CLEMSON — A team will travel from Clemson University to Spartanburg to launch a four-city campaign across South Carolina to urge the state’s middle — and high-school students to consider careers in engineering, a fast-growing field filled with high-paying jobs.
The professors, students and staff will begin their “Emagine” tour at Carver Middle School at a time when the state’s economic future is becoming increasingly linked to whether it can educate enough engineers.
Engineers are critical to filling the needs of some of the state’s largest employers, such as BMW, Boeing, Duke Energy, Fluor, GE and Milliken. They will also help recruit new businesses that provide even more jobs.
Kayley Seawright, a senior from Anderson who is majoring in mechanical engineering, said she has no worries about finding a job when she graduates in May. She has begun to weigh options that range from technical sales to working for a consulting firm.
“Engineers at Clemson are a hot commodity,” said Seawright, who is undergraduate student body president.
The Clemson team’s goal will be to shatter the misconception that engineering is boring, a field reserved for math-and-science brainiacs.
“You also need to be creative,” said Scott D. Schiff, the civil engineering professor who is organizing Emagine.
Professors will lead students through a series of challenges aimed at showing how engineering applies to the real world.
They will design a paddleboat and run tests to see what they can do to make it go faster. Students will also learn about designing, building and programing robots.
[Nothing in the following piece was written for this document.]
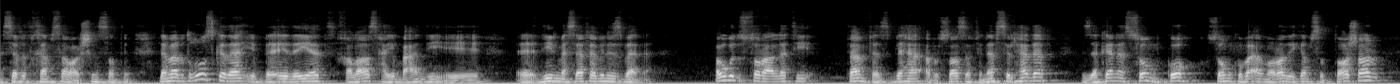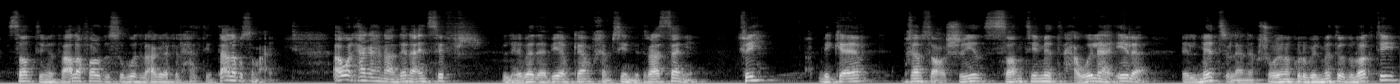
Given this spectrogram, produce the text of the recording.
مسافة 25 سم لما بتغوص كده يبقى إيه ديت؟ خلاص هيبقى عندي إيه دي المسافة بالنسبة لنا. أوجد السرعة التي تنفذ بها الرصاصة في نفس الهدف. إذا كان سمكه سمكه بقى المرة دي كام؟ 16 سنتيمتر على فرض ثبوت العجلة في الحالتين. تعال بص معايا. أول حاجة إحنا عندنا عين صفر اللي هي بدأ بيها بكام؟ 50 متر. على الثانية ف بكام؟ ب 25 سنتيمتر. حولها إلى المتر لأن شغلنا كله بالمتر دلوقتي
Schiff said he plans to have students design a structurally efficient beam using nails and strips of foam insulation. The activity replicates the design of a wind-turbine tower, a theme inspired by the new wind-turbine drivetrain testing facility at the Clemson University Restoration Institute in North Charleston.
“I hope the Emagine program gets students excited enough that they consider engineering and begin to prepare themselves for their academic and professional career,” Schiff said.
Seawright said she has found engineering anything but boring.
She has tested campus buildings to see how much air conditioning is lost through the walls and windows and suggested improvements. Seawright said she also worked on playground equipment that would double as a water pump and could be used in areas that don’t have fresh water.
“It’s really neat to work on things you see every single day and that will make a difference in the world,” she said.
The middle- and high-school students will also hear about internships, study-abroad options and campus life. Parents will have an opportunity to learn about Clemson’s admission process.
Emagine is part of a broader outreach by Clemson to draw more students into the package of disciplines known as STEM: science, technology, engineering and math.
The earlier students begin aiming for engineering careers, the better. They need to start building technical abilities in math and science as early as middle school and certainly before the senior year of high school, Schiff said.
Numbers released by Clemson’s College of Engineering and Science last month showed that enrollment has grown nearly 54 percent since 2007 and stands at 7,167 students as of fall semester. The university as a whole grew 21.1 percent in the same period, reaching an enrollment of 21,303.
The average SAT score among the college’s incoming freshmen has increased from 1244 in 2002 to 1290 this year. A third of the college’s freshmen have the prestigious Palmetto Fellows scholarship, up from 22 percent in 2005.
The numbers’ release came on the heels of a Georgetown University study showing that the majors students choose have a big impact on future salaries.
Four of the study’s top 10 highest-earning majors in terms of median salary are offered by Clemson’s College of Engineering and Science. They are mathematics and computer science ($98,000), chemical engineering ($86,000), electrical engineering ($85,000) and mechanical engineering ($80,000).
The team’s visit to Carver Middle will be from 10 a.m. to 3 p.m. Later this semester, it will travel to Greenville, Florence and North Charleston.
As many as 240 students could attend each Emagine event.